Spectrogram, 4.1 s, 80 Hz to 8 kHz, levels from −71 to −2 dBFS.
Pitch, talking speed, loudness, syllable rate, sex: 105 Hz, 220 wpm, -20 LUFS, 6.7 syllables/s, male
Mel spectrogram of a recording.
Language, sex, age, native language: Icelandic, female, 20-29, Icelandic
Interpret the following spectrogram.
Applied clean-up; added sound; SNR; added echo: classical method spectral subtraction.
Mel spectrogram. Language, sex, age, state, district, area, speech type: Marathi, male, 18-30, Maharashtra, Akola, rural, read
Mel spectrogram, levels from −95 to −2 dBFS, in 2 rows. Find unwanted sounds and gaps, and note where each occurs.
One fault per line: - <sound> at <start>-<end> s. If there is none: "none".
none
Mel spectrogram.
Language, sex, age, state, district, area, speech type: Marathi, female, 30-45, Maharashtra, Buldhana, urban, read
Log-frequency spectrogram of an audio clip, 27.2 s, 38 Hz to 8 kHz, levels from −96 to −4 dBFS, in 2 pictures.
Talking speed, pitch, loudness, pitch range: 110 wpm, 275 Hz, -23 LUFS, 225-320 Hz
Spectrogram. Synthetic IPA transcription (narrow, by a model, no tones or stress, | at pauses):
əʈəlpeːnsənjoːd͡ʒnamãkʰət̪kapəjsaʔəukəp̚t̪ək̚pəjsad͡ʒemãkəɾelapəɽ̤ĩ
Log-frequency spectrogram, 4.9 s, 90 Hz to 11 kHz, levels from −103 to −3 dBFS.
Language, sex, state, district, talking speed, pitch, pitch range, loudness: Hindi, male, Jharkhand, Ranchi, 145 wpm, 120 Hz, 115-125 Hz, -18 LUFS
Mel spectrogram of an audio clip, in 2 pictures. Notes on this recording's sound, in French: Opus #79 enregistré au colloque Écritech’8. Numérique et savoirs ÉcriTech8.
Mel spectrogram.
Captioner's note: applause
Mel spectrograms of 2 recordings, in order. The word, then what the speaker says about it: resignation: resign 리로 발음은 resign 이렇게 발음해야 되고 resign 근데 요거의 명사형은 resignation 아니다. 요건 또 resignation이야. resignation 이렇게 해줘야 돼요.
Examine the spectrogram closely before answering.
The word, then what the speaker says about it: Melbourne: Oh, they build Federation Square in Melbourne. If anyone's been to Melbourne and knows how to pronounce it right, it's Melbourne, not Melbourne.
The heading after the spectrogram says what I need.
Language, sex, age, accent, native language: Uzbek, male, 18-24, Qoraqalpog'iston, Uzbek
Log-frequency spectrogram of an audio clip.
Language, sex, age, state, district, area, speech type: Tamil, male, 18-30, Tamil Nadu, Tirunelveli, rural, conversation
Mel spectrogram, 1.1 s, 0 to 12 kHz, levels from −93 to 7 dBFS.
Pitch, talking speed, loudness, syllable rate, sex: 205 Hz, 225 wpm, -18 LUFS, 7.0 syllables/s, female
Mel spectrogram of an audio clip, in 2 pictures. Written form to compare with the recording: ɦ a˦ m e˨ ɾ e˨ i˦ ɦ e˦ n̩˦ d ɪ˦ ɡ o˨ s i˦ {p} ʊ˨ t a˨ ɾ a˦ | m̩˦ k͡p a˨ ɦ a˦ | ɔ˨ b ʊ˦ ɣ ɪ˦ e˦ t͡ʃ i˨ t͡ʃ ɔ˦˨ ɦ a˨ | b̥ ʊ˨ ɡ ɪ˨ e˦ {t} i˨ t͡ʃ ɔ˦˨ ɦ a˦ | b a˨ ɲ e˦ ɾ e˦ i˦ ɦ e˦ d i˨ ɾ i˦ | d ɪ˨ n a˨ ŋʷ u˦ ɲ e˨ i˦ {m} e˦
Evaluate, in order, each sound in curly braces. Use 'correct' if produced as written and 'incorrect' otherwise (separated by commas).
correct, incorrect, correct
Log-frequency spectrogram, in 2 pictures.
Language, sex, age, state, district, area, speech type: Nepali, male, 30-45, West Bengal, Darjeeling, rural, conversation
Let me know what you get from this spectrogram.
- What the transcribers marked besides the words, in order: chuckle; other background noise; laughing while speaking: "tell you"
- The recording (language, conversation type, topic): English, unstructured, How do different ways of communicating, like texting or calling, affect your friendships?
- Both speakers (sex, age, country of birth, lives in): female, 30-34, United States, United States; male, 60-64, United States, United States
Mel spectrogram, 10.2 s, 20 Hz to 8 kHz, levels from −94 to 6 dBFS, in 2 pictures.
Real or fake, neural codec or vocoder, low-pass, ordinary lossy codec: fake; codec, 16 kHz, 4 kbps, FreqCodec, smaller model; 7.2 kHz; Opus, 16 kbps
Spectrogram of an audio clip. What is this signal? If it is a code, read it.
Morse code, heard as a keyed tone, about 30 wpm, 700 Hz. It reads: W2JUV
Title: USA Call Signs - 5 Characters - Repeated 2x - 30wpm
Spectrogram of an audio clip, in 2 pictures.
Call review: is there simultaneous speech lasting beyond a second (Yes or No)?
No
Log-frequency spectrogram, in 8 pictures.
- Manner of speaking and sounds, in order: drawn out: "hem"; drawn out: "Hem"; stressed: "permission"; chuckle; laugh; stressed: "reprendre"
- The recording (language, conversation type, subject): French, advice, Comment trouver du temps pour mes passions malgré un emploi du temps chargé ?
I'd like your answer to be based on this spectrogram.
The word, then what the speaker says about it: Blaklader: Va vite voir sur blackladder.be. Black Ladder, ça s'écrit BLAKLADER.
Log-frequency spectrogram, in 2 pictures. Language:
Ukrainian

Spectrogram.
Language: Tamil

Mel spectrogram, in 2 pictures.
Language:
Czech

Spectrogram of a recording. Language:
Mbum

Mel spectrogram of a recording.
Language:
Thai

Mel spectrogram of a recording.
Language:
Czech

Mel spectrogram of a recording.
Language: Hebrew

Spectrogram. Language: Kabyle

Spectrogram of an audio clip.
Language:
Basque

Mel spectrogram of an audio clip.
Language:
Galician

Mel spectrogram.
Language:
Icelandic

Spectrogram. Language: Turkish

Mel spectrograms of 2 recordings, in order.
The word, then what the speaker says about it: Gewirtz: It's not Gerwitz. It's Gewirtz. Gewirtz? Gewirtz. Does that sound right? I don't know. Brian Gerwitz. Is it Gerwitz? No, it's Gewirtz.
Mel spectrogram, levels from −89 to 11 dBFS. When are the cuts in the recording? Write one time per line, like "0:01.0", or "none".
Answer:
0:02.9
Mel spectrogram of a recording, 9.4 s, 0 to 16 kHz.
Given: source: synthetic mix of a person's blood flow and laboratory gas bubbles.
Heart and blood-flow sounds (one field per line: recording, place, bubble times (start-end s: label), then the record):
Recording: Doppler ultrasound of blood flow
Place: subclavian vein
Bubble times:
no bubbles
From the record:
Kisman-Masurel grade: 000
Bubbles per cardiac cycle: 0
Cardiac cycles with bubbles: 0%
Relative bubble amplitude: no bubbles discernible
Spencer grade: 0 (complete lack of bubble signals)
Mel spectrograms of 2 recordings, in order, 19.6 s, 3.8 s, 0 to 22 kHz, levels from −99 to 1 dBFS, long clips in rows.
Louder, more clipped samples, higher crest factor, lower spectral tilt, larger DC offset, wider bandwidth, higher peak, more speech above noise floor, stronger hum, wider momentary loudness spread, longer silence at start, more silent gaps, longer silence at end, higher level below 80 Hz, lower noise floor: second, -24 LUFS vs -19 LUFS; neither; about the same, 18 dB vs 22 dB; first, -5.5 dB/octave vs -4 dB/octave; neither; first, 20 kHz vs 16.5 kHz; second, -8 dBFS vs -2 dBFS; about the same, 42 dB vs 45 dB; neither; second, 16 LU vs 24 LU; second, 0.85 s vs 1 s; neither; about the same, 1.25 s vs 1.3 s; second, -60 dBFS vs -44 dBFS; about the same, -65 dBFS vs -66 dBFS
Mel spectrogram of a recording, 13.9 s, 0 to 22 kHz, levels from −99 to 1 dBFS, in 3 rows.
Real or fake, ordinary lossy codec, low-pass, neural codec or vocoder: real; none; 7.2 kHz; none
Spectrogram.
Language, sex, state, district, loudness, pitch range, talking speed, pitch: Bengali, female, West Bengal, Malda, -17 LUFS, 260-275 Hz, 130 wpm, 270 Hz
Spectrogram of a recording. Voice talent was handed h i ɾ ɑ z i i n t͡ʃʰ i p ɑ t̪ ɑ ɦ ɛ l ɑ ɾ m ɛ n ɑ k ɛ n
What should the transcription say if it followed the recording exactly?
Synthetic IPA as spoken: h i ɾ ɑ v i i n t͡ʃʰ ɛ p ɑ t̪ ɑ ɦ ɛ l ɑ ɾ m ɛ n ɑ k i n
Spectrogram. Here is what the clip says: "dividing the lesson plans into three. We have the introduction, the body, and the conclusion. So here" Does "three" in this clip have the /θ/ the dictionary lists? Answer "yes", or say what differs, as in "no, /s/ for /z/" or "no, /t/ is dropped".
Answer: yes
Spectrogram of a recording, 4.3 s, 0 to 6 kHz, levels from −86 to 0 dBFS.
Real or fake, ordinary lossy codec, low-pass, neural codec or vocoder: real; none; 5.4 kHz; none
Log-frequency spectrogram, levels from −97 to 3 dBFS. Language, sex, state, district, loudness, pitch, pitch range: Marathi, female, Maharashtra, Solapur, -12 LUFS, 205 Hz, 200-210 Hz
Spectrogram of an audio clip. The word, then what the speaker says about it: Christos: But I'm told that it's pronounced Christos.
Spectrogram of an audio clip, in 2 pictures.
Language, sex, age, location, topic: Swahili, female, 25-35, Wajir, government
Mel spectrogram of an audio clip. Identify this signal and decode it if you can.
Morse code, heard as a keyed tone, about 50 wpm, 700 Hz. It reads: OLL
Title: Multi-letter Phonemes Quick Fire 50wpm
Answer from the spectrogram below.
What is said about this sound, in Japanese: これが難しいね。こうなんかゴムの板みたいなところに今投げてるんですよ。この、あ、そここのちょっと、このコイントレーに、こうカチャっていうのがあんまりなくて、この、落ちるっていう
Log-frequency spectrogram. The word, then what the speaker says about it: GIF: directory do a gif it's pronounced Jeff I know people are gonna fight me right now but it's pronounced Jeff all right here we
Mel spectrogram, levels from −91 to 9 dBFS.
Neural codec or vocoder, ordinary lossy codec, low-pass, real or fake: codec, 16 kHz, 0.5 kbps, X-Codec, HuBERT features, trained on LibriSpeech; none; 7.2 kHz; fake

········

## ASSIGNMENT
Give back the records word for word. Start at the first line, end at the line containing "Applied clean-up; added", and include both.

## FINISHED EXERCISE
Spectrogram, 4.1 s, 80 Hz to 8 kHz, levels from −71 to −2 dBFS.
Pitch, talking speed, loudness, syllable rate, sex: 105 Hz, 220 wpm, -20 LUFS, 6.7 syllables/s, male
Mel spectrogram of a recording.
Language, sex, age, native language: Icelandic, female, 20-29, Icelandic
Interpret the following spectrogram.
Applied clean-up; added sound; SNR; added echo: classical method spectral subtraction.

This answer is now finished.